Indeed, drumming up excitement through knowledgeable, passionate leadership is critical. Dick-Cleland wants architects to ‘really fight on our behalf to get the right result for the building’. This is important. Clients face difficult decisions and, according to Gough, they need ‘thoughtful, engaged and exciting architectural input. You need to teach us how to be good clients.’
It seems, though, that some architects fall short of the mark.
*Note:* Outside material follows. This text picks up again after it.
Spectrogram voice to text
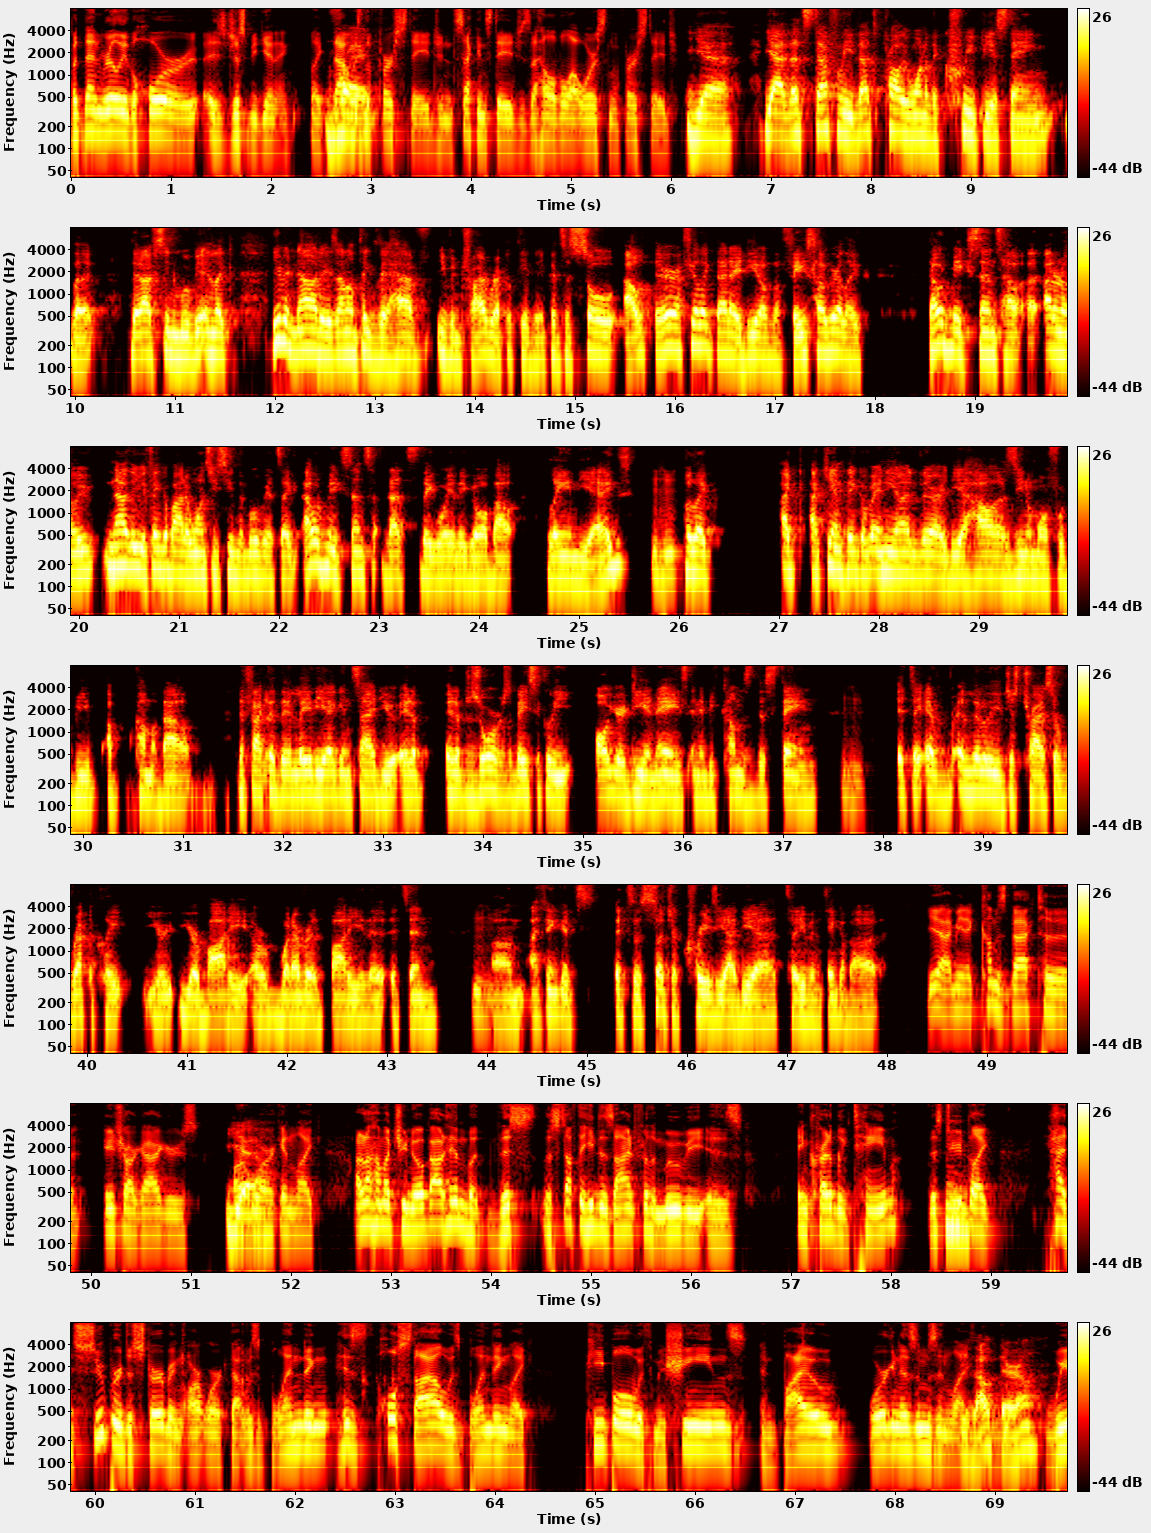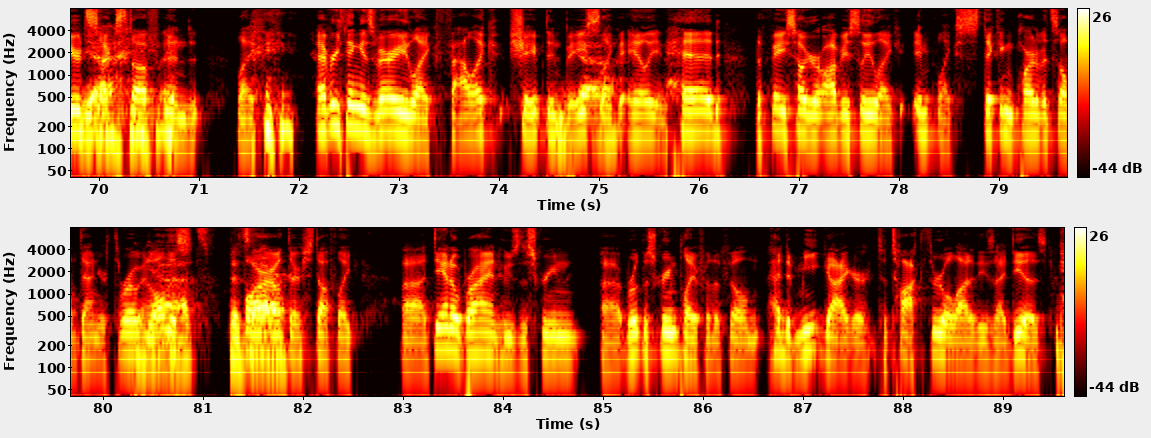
But then really the horror is just beginning like that was the first stage and second stage is a hell of a lot worse than the first stage Yeah. Yeah, that's definitely that's probably one of the creepiest thing that that I've seen a movie. And like even nowadays, I don't think they have even tried replicating it because it's so out there. I feel like that idea of a face hugger, like that would make sense. How I- don't know. Now that you think about it, once you see the movie, it's like that would make sense. That's the way they go about laying the eggs. hmm But like, I I can't think of any other idea how a xenomorph would be uh, come about. The fact Yeah. that they lay the egg inside you, it it absorbs basically all your DNAs and it becomes this thing. Mhm. It's a, it, it literally just tries to replicate your your body or whatever body that it's in. hmm Um, I think it's it's a, such a crazy idea to even think about. yeah i mean it comes back to hr geiger's Yeah, artwork and like I don't know how much you know about him, but this the stuff that he designed for the movie is incredibly tame. This dude Mm. like had super disturbing artwork that was blending his whole style was blending like people with machines and bioorganisms and like He's out there, huh? weird Yeah. sex stuff and like everything is very like phallic shaped and base Yeah. like the alien head the face hugger obviously like im- like sticking part of itself down your throat and all this far out there stuff like uh, dan o'bannon who's the screen uh, wrote the screenplay for the film had to meet geiger to talk through a lot of these ideas.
Sell said, ‘I don’t think all architects are good at explaining the significance of the building in a way that clients understand and get enthused about.’ He identified a misplaced fear of losing the client as inhibiting what he calls ‘productive dialogue’. Jonathan Carey, Insall Architects, sees the same timidity in some clients, however: ‘They don’t understand that criticism can be constructive.’
Either way, how architects engage with not just their clients but other project team members really matters. Christine Sillis, director of estates at the Girls’ Day School Trust, said, ‘Architects are used to leading but actually we need better team players.’ For Sell, this is not just about hitting deadlines and budgets. ‘The good conservation projects are ones where everybody – the contractor, the design team and the client – all share the same values. That’s the perfect collaboration.’
Stakeholder consultation is critical for long-term success. Cligman said, ‘We need architects who can have that dialogue, think creatively and understand the building and the needs of people today’. Opinions differed about how well architects achieve that aim. Whereas Crossrail’s David Keeley thinks that by and large they succeed, Sillis is not so sure. Architects can, as she puts it, ‘go native’ and start treating stakeholders as the client, a huge frustration for her.
When it comes to tracking the programme and budget, Sillis finds that architects only tell clients what they want to hear. ‘I would rather they told me it was going to cost more or take longer.’ Budgets are flexible, though. Dick-Cleland warned that being too open about costs can ‘kill off’ a project without properly developing the brief and considering the business case. In reference to Astley Castle, he said, ‘If our trustees had known what the final bill was going to be on day one they would not have done it.’
In common with clients in other sectors, heritage clients want architects who listen. In Keeley‘s experience, architects have ‘very set ideas and don’t take criticism well’. Sillis agreed, often finding a need to ‘rein in’ architects, while Gough had had ‘issues’ with architects who refuse to conform to the client’s way of doing things.
Clients also admitted their own limitations, implicitly acknowledging unrealistically high expectations. They want architects to supply solutions for untouchable spaces. As Gough wistfully accepted, this may be ‘looking to architects to achieve the impossible’.
TOP TIPS FOR THE HERITAGE MARKET
- Focus on the needs of the building by demonstrating your technical conservation competence as well as your creative design skills.
- Listen to client’s needs but do not shy from potentially difficult constructive dialogue.
- Rethink the brief creatively – even on conservation projects – in case there is a better long-term business case that benefits the building.
- Engage the client through passion, education and traditional draughtsmanship.
- Foster teamwork and collaboration during the design by agreeing a common vision and leadership.
- Embrace digital innovation, especially BIM, to add extra value for clients.